Just 31 years of age, J.D. now enjoys a fulfilling life, which includes a loving marriage, a successful career as a lawyer, and high self-esteem. He is also a published author and has written a book entitled Hillbilly Elegy: A Memoir of a Family and Culture in Crisis,which made the New York Times best-seller list in 2016. The book is a tribute to his grandparents who actually raised him and whom he knows saved him. It is also an effort to expression his commitment to awaken Americans to the struggles, needs, and strengths of those living in rural America who for many years have been maligned and mischaracterized by others.
J.D. is clearly a transcendent child. In her widely acclaimed book The Transcendent Child: Tales of Triumph over the Past Lillian Rubin defines transcendent children, as those who have somehow managed to transcend extremely difficult circumstances and not only managed to survive, but to thrive and in some cases even achieve extraordinary success. Rubin also identifies 5 characteristics that these children possess that distinguish them from others who live in similar circumstances.
These children generally 1) do not deny or repress their painful past. 2) possess a fighting and determined spirit. 3) believe that they are different from the people in their lives who are abusive, disrespectful, irresponsible, and neglectful, even if believing that jeopardizes their connection to the family. 4) have at least one person who really sees them and reflects back their goodness and have the ability to attract others at various times in their life that fills in the gaps of the past. 5) have a sense of mission, a commitment to something larger than their personal interest. J.D. has all five.
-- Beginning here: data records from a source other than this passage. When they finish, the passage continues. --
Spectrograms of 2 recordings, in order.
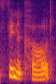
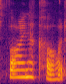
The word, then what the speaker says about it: FinaCARD: the name it's not spin a card it is fine a card which represents finely shredded card now Philips inspire card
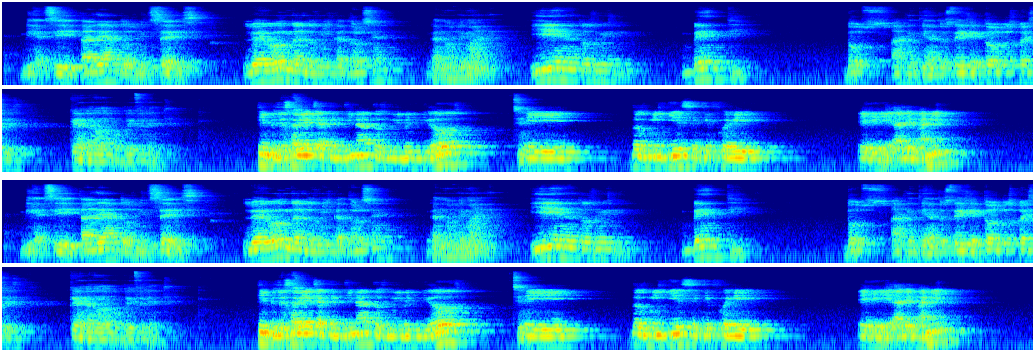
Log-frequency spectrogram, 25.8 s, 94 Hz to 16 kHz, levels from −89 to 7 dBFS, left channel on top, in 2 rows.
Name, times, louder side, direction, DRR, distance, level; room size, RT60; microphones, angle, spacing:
voice 1, 0.2-2.4 3.0-4.8 5.3-6.1 6.6-7.8 8.5-9.2 10.5-13.1 13.7-15.0 16.3-16.6 19.3-19.5, right 1 dB, 80° right, -6 dB, 1.4 m, -35 dB
voice 2, 16.1-18.6 19.4-19.9 20.7-22.3 23.6-24.6, equal, ahead, -20 dB, 1.4 m, -28 dB
3.0 x 2.8 x 2.5 m, 1.1 s
head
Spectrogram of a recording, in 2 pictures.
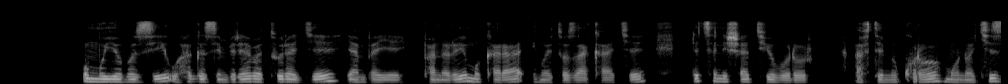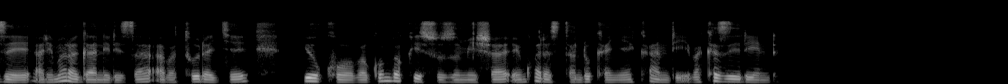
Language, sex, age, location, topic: Kinyarwanda, male, 18-24, Huye, health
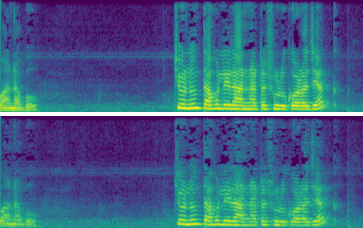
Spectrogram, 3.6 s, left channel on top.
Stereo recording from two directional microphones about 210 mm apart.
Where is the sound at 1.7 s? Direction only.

When nearly all of those in your very family as well as those in the wider community are lost in destructive cycles of behavior, escaping those patterns is nearly impossible for the average person. As JD’s book so clearly reveals, he is not an average person, he is one of the exceptional few. He was receptive to the love and guidance of his grandparents, and to the affection and care of others in his extended family. Those relationships became the prototypes that allowed him to form meaningful connections in the military and his academic life that fed him and enabled him to become man he is today.
J.D.’s story can inspire us all to continue to hang in there even when, particularly when, the going really gets tough, and to reach out to ask for assistance and to be nourished by the support offered by others. As we continue to make our best effort to live up to our highest ideals, there will inevitably be setbacks as well as successes. The challenging times can serve to strengthen our resolve and our commitment to prevail in the face of difficulties. Without them we would be unable to become stronger at the broken places like J.D. No matter how severe the deprivation of one’s early life, those efforts can culminate into a life well lived. Just ask J.D.